In "It's Not a Crisis. This Is the New Normal," we explain, as matter-of-factly as we can, what exactly our finances look like, how brutal it is to sustain quality journalism right now, what makes Mother Jones different than most of the news out there, and why support from readers is the only thing that keeps us going. Despite the challenges, we're optimistic we can increase the share of online readers who decide to donate—starting with hitting an ambitious $300,000 goal in just three weeks to make sure we can finish our fiscal year break-even in the coming months.

Please learn more about how Mother Jones works and our 47-year history of doing nonprofit journalism that you don't find elsewhere—and help us do it with a donation if you can. We've already cut expenses and hitting our online goal is critical right now.

payment methods

WE'LL BE BLUNT

We need to start raising significantly more in donations from our online community of readers, especially from those who read Mother Jones regularly but have never decided to pitch in because you figured others always will. We also need long-time and new donors, everyone, to keep showing up for us.

In "It's Not a Crisis. This Is the New Normal," we explain, as matter-of-factly as we can, what exactly our finances look like, how brutal it is to sustain quality journalism right now, what makes Mother Jones different than most of the news out there, and why support from readers is the only thing that keeps us going. Despite the challenges, we're optimistic we can increase the share of online readers who decide to donate—starting with hitting an ambitious $300,000 goal in just three weeks to make sure we can finish our fiscal year break-even in the coming months.

Please learn more about how Mother Jones works and our 47-year history of doing nonprofit journalism that you don't elsewhere—and help us do it with a donation if you can.

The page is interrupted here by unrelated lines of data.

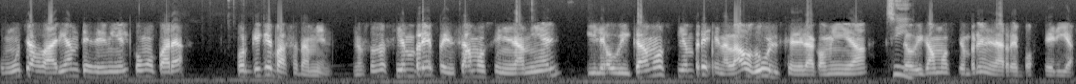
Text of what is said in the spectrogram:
muchas variantes de miel como para porque qué pasa también, nosotros siempre pensamos en la miel y la ubicamos siempre en el lado dulce de la comida, Sí. la ubicamos siempre en la repostería.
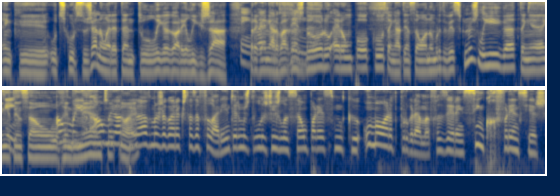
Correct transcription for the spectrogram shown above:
em que o discurso já não era tanto liga agora e ligue já Sim, para não ganhar barras de ouro, era um pouco tenha atenção ao número de vezes que nos liga, tenha em atenção o Há um maior, há rendimento, um maior não é? cuidado, mas agora que estás a falar, e em termos de legislação, parece-me que uma hora de programa fazerem cinco referências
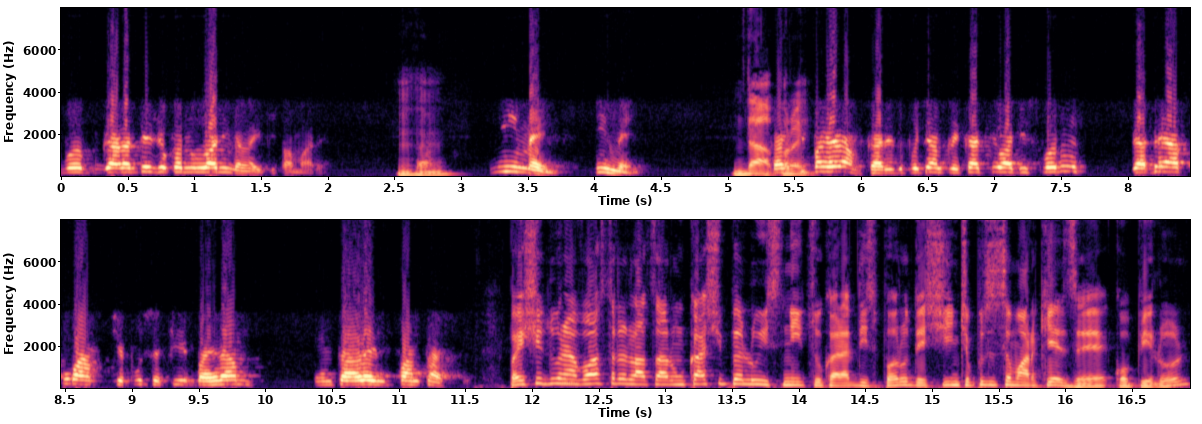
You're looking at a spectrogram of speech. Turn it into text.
vă garantez eu că nu lua nimeni la echipa mare. Uh-huh. Da? Nimeni, nimeni. Da, Ca proie- și Bayram, care după ce am plecat eu a dispărut. De-abia acum am început să fie Bayram un talent fantastic. Păi și dumneavoastră l-ați aruncat și pe lui Snițu, care a dispărut, deși început să marcheze copilul,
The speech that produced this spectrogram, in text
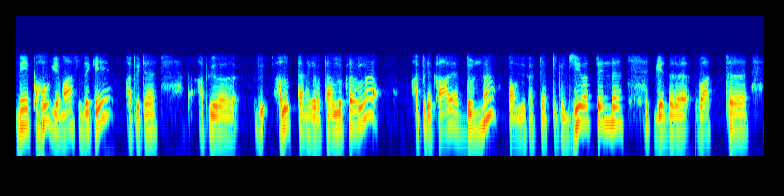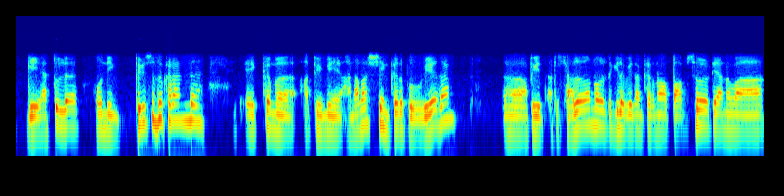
මේ පහුගිය මාස දෙකේ අපිට අපිව අලුත් තැනකට තල්ලු කරලා අපිට කාලයක් දුන්නා පවුලේ කට්ටියත් එක්ක ජීවත් වෙන්න, ගෙදර වත්ත, ගේ ඇතුළ හොඳින් පිරිසුදු කරන්න, එකම අපි මේ අනවශ්‍යයෙන් කරපු වියදම් අපි අපි සැලෝන් වලට ගිහලා වියදම් කරනවා පබ්ස් වලට යනවා.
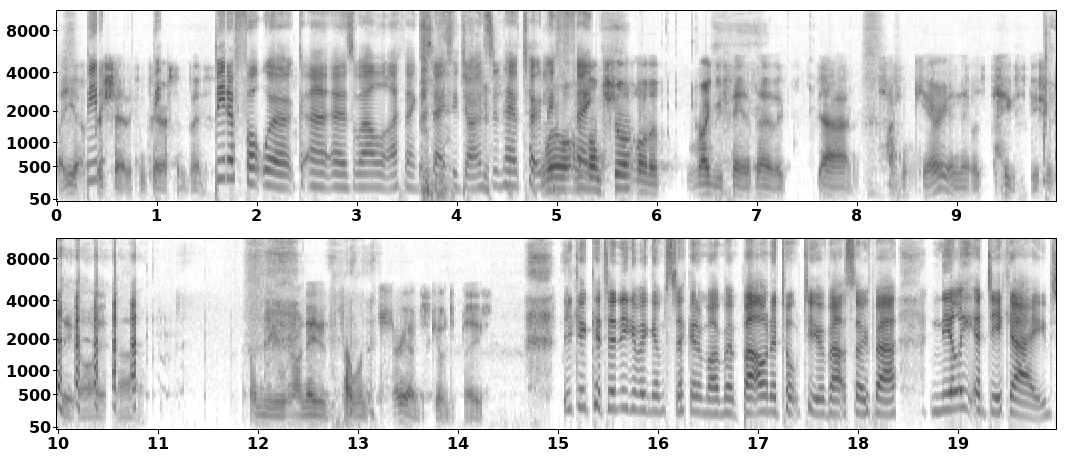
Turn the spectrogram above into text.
but yeah, better, appreciate the comparison, Beaver. Better footwork uh, as well. I think Stacey Jones didn't have two well, left feet. I'm sure a lot of rugby fans know the uh, tuck and carry, and that was Beaver's specialty. I, uh, I knew when I needed someone to carry, I just give it to Beaver you can continue giving him stick in a moment, but I want to talk to you about Super. Nearly a decade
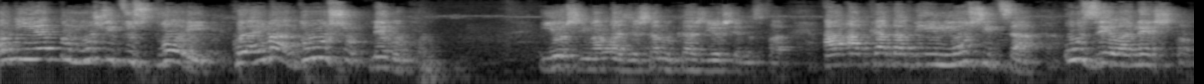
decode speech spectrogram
oni jednu mušicu stvori koja ima dušu, ne mogu. I još im Allah Žešanu kaže još jednu stvar. A, a kada bi mušica uzela nešto,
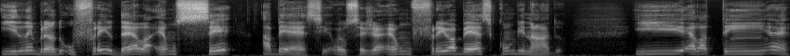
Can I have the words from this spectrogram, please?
E lembrando, o freio dela é um CABS, ou seja, é um freio ABS combinado. E ela tem, é,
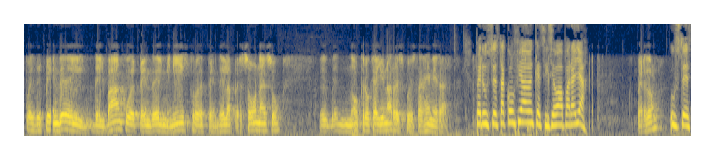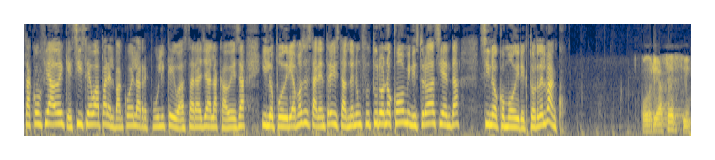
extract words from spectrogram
Pues depende del, del banco, depende del ministro, depende de la persona, eso eh, no creo que haya una respuesta general. Pero usted está confiado en que sí se va para allá. ¿Perdón? ¿Usted está confiado en que sí se va para el Banco de la República y va a estar allá a la cabeza y lo podríamos estar entrevistando en un futuro no como ministro de Hacienda, sino como director del banco? Podría ser, sí.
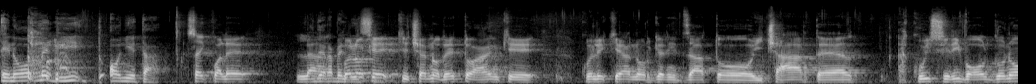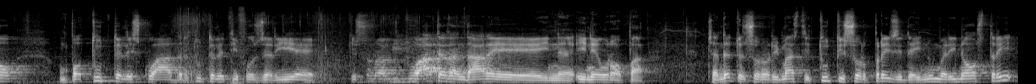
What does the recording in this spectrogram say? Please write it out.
enorme di ogni età. Sai qual è la, quello che, che ci hanno detto anche quelli che hanno organizzato i charter a cui si rivolgono un po' tutte le squadre, tutte le tifoserie che sono abituate ad andare in, in Europa. Ci hanno detto che sono rimasti tutti sorpresi dai numeri nostri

We've already cut expenses and hitting our online goal is critical right now.

payment methods

We Recommend

Latest

Sign up for our free newsletter

Subscribe to the Mother Jones Daily to have our top stories delivered directly to your inbox.

Get our award-winning magazine

Save big on a full year of investigations, ideas, and insights.

Subscribe

Support our journalism

Help Mother Jones' reporters dig deep with a tax-deductible donation.

Donate